Abstract 3937: C-Reactive Protein Predicts Acute Myocardial Infarction in High-Risk Noncardiac and Vascular Surgery
Background: High-sensitivity C-reactive protein (hsCRP) predicts cardiovascular events in a wide range of clinical contexts. However, the role of hsCRP as a predictive marker for perioperative acute myocardial infarction (AMI) in noncardiac surgery is not yet clear. The present study investigated hsCRP levels as predictors of AMI risk in patients undergoing high-risk noncardiac surgery.
Methods: This concurrent cohort study included patients aged ≥50 referred for high-risk noncardiac surgery according to AHA/ACC 2002 criteria. Patients with infections were excluded. Electrocardiograms (ECG) were performed and biomarkers (troponin I or T) and/or total creatine phosphokinase and the MB fraction (CPK-T/MB) were evaluated on the first and fourth days after surgery.
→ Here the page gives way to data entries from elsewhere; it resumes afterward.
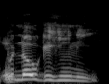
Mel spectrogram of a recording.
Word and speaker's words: Igbinoghene: Even the announcers last week couldn't pronounce it. Noah Igbinoghene. It's like Igbinoghene.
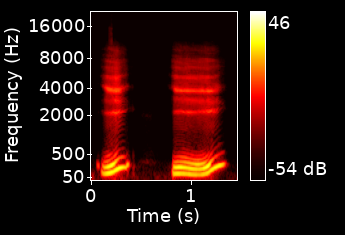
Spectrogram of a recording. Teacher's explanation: வாய் திறக்கும் முயற்சியோட நாக்கோட அடி ஓரமானது மேல்வாய் பல்லை பொருந்தும் முயற்சியால பிறக்குது. · நாம லேசா சிரிக்கிற மாதிரி வாயை அகலமா விரிக்கும்போது நாக்கோட ஓரங்கள் போய் மேல் பற்களோட உள்பக்கத்தை உரசுது. அந்த உரசல் இல்லை என்றால் ஈ அப்படிங்கிற ஒலியே வராது போலியே.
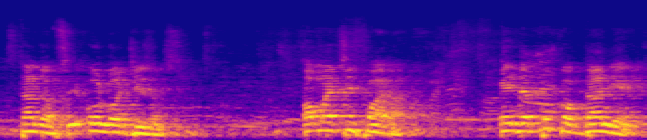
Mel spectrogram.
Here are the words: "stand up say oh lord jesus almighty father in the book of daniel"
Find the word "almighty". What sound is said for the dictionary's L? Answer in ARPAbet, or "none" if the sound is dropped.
none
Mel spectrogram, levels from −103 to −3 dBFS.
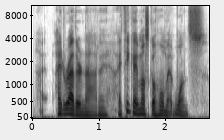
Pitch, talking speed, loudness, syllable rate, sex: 120 Hz, 225 wpm, -18 LUFS, 6.4 syllables/s, male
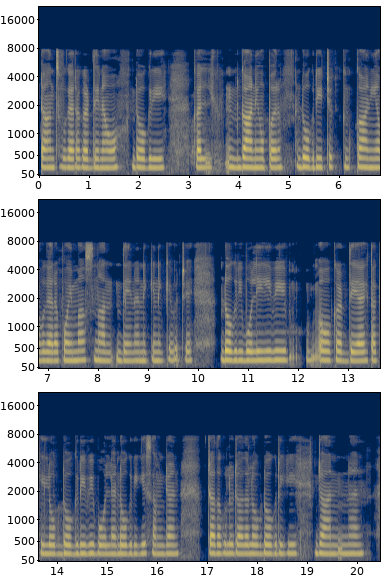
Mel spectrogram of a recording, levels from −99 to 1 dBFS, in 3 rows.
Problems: none marked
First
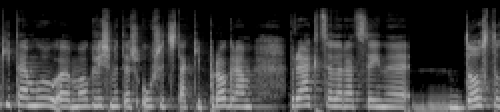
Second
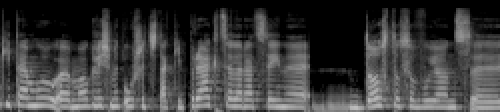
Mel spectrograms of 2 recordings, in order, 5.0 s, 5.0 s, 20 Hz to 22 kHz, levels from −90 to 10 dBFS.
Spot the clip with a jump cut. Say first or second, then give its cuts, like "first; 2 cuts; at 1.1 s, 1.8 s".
second; 2 cuts; at 1.2 s, 1.9 s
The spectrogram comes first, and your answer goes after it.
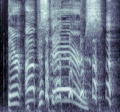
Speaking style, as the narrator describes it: someone in the audience yelled out

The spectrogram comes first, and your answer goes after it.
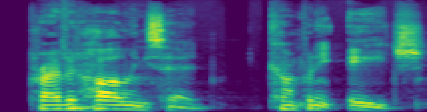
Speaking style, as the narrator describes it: he answered

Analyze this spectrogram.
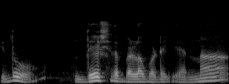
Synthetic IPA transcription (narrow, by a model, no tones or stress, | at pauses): id̪u | d̪ɛːʃɐd̪ɐbɛɭɐbɐɽɛɡɛ̰jɐnːɐ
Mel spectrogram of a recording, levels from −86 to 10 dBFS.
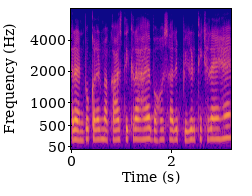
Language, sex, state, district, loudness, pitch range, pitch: Hindi, female, Uttarakhand, Tehri Garhwal, -18 LUFS, 210-220 Hz, 215 Hz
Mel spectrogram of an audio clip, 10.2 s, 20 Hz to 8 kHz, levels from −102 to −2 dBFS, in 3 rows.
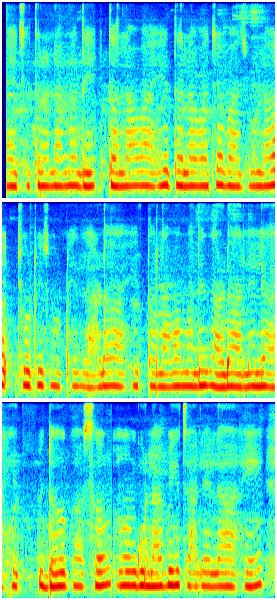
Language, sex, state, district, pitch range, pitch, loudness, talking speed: Marathi, female, Maharashtra, Solapur, 205-215 Hz, 205 Hz, -18 LUFS, 110 wpm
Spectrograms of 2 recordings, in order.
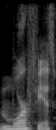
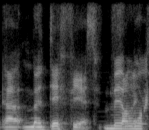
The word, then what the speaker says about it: Modiphius: I keep wanting to say it Morpheus, but it's not. There's an R in there, right? It's like Oh, Modiphius.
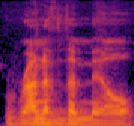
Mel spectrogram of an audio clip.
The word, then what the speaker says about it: run-of-the-mill: When pronouncing this phrase, I want to point out that linking may occur. We can link the final consonant sound in run with the beginning vowel sound in of.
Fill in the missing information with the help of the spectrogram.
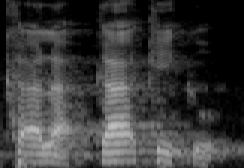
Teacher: kaf dari pangkal lidah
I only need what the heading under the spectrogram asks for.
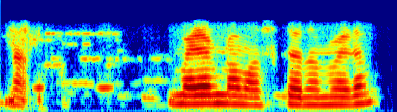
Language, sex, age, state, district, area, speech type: Telugu, female, 18-30, Telangana, Ranga Reddy, rural, conversation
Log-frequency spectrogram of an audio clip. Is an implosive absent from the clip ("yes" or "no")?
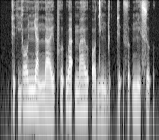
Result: yes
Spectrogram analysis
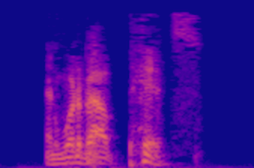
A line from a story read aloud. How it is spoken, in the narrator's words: Rednail snarled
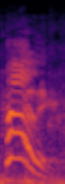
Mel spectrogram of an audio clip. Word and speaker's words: Telly: The name's Telly. Rhymes with Nelly. Like, whoa, Nelly!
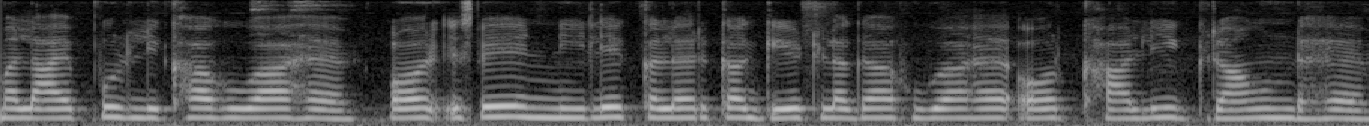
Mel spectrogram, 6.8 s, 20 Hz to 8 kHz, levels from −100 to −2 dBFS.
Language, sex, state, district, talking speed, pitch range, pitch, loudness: Hindi, female, Bihar, Jamui, 160 wpm, 210-220 Hz, 215 Hz, -34 LUFS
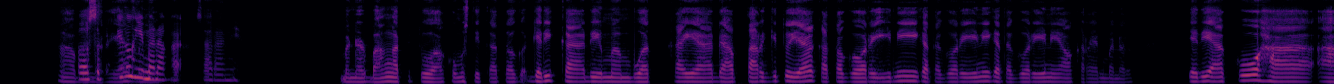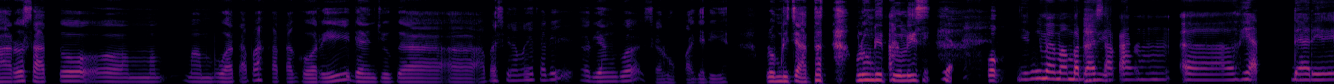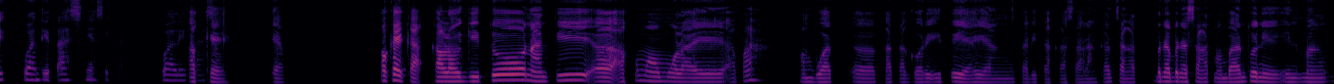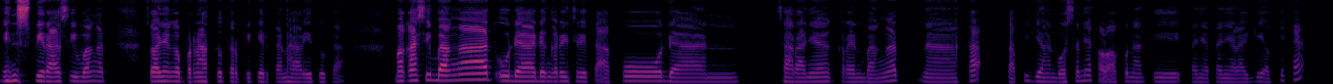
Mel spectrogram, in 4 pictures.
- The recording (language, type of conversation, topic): Indonesian, advice, Bagaimana cara membedakan kebutuhan dan keinginan saat berbelanja?
- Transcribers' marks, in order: none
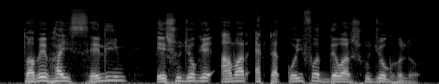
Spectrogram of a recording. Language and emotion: Bengali, neutral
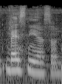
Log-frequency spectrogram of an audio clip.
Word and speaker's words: benznidazol: La droga es benznidazol, ¿puede ser? – Sí, benznidazol.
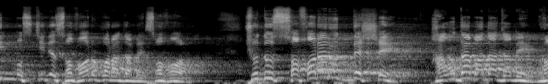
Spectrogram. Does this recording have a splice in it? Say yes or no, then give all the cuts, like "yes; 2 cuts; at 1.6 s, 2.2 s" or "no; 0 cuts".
no; 0 cuts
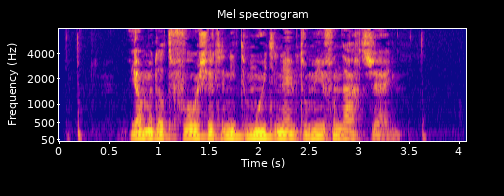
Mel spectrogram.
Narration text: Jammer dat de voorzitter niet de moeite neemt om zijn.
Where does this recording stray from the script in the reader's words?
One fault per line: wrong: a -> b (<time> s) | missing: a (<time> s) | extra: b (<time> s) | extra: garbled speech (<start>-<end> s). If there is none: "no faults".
extra: hier vandaag te (2.5 s)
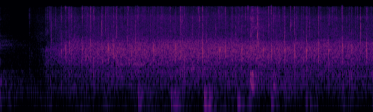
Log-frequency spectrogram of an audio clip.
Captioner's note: audience applauding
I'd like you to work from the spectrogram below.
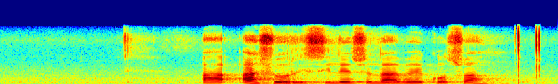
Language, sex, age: Tsonga, male, 23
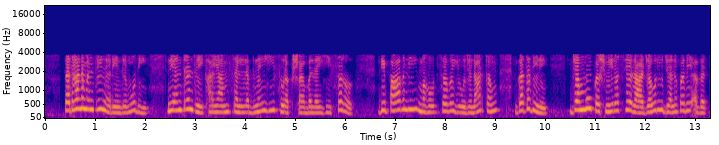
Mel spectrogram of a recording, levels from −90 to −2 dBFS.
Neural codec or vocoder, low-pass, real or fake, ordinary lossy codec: codec, 16 kHz, 4 kbps, FreqCodec, smaller model; 3.6 kHz; fake; none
Patients were followed until discharge. Baseline hsCRP levels were compared between patients with and without AMI.
Results: A total of 101 patients undergoing noncardiac surgery, including 33 vascular procedures (17 aortic and 16 peripheral artery revascularizations), were studied. Sixty of them were men, and mean age was 66 years. Baseline levels of hsCRP were higher in the group with perioperative AMI than in non-AMI patients (mean 48.02 vs 4.50, p=0.005). All five AMI cases occurred in vascular surgery patients with high CRP levels.
Conclusions: Patients undergoing high-risk noncardiac surgery presenting elevated baseline hsCRP levels are at increased risk for perioperative AMI. This finding may help to plan more effective screening strategies for AMI in high risk groups.